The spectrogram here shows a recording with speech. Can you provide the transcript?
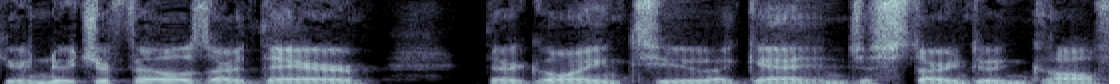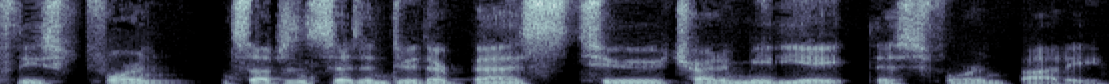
your neutrophils are there. They're going to again just starting to engulf these foreign substances and do their best to try to mediate this foreign body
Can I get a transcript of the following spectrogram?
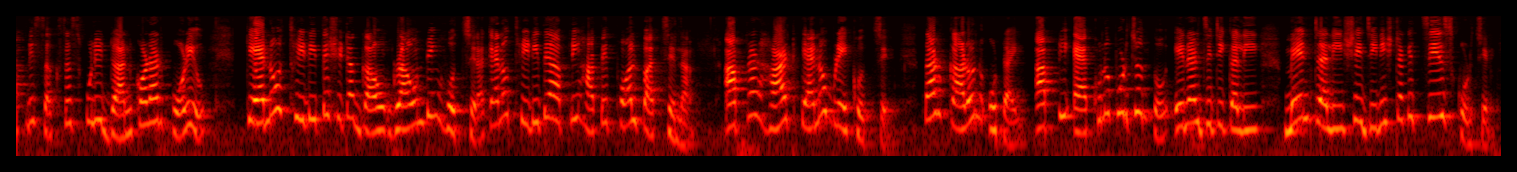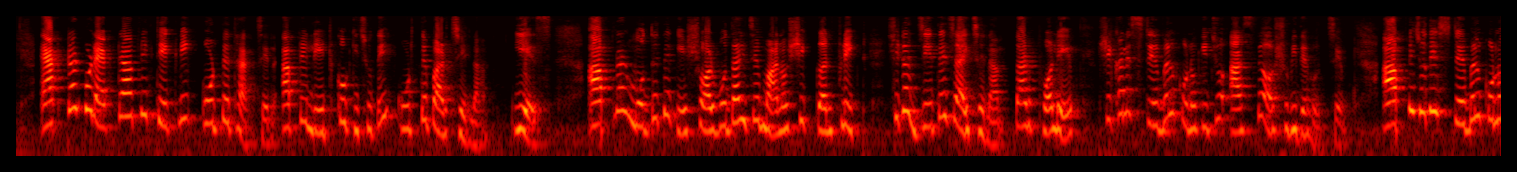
আপনি সাকসেসফুলি ডান করার পরেও কেন থ্রি ডিতে সেটা গ্রাউন্ডিং হচ্ছে না? কেন থ্রি ডিতে আপনি হাতে ফল পাচ্ছেন না? আপনার হার্ট কেন ব্রেক হচ্ছে? তার কারণ ওটাই। আপনি এখনও পর্যন্ত এনার্জেটিক্যালি মেন্টালি সেই জিনিসটাকে চেঞ্জ করছেন। একটার পর একটা আপনি টেকনিক করতে থাকছেন। আপনি লেটকো কিছুতেই করতে পারছেন না। ইয়েস আপনার মধ্যে থেকে সর্বদাই যে মানসিক কনফ্লিক্ট সেটা যেতে চাইছে না। তার ফলে সেখানে স্টেবল কোনো কিছু আসতে অসুবিধে হচ্ছে। আপনি যদি স্টেবল কোনো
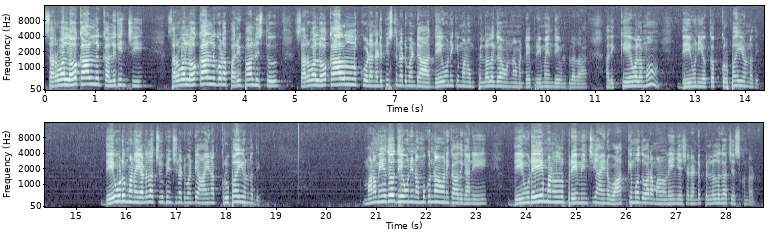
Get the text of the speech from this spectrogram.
సర్వలోకాలను కలిగించి సర్వలోకాలను కూడా పరిపాలిస్తూ సర్వలోకాలను కూడా నడిపిస్తున్నటువంటి ఆ దేవునికి మనం పిల్లలుగా ఉన్నామంటే ప్రియమైన దేవుని పిల్లరా అది కేవలము దేవుని యొక్క కృప అయి ఉన్నది. దేవుడు మన ఎడల చూపించినటువంటి ఆయన కృప అయి ఉన్నది. మనమేదో దేవుని నమ్ముకున్నామని కాదు కానీ దేవుడే మనల్ని ప్రేమించి ఆయన వాక్యము ద్వారా మనల్ని ఏం చేశాడంటే పిల్లలుగా చేసుకున్నాడు.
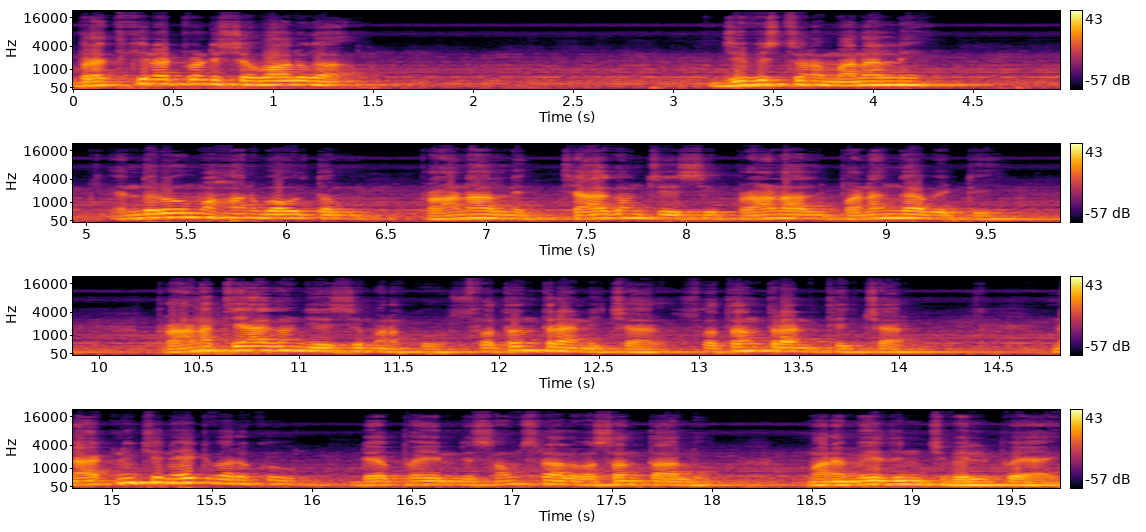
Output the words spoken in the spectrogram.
బ్రతికినటువంటి శవాలుగా జీవిస్తున్న మనల్ని ఎందరో మహానుభావులు తమ ప్రాణాలని త్యాగం చేసి ప్రాణాలని పణంగా పెట్టి ప్రాణత్యాగం చేసి మనకు స్వతంత్రాన్ని ఇచ్చారు స్వతంత్రాన్ని తెచ్చారు. నాటి నుంచి నేటి వరకు డెబ్భై ఎనిమిది సంవత్సరాల వసంతాలు మన మీద నుంచి వెళ్ళిపోయాయి.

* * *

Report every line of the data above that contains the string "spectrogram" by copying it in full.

The spectrogram here shows a recording with speech. Can you provide the transcript?
Can I get a transcript of the following spectrogram?
Get the text of the speech from this spectrogram.
Output the words spoken in the spectrogram.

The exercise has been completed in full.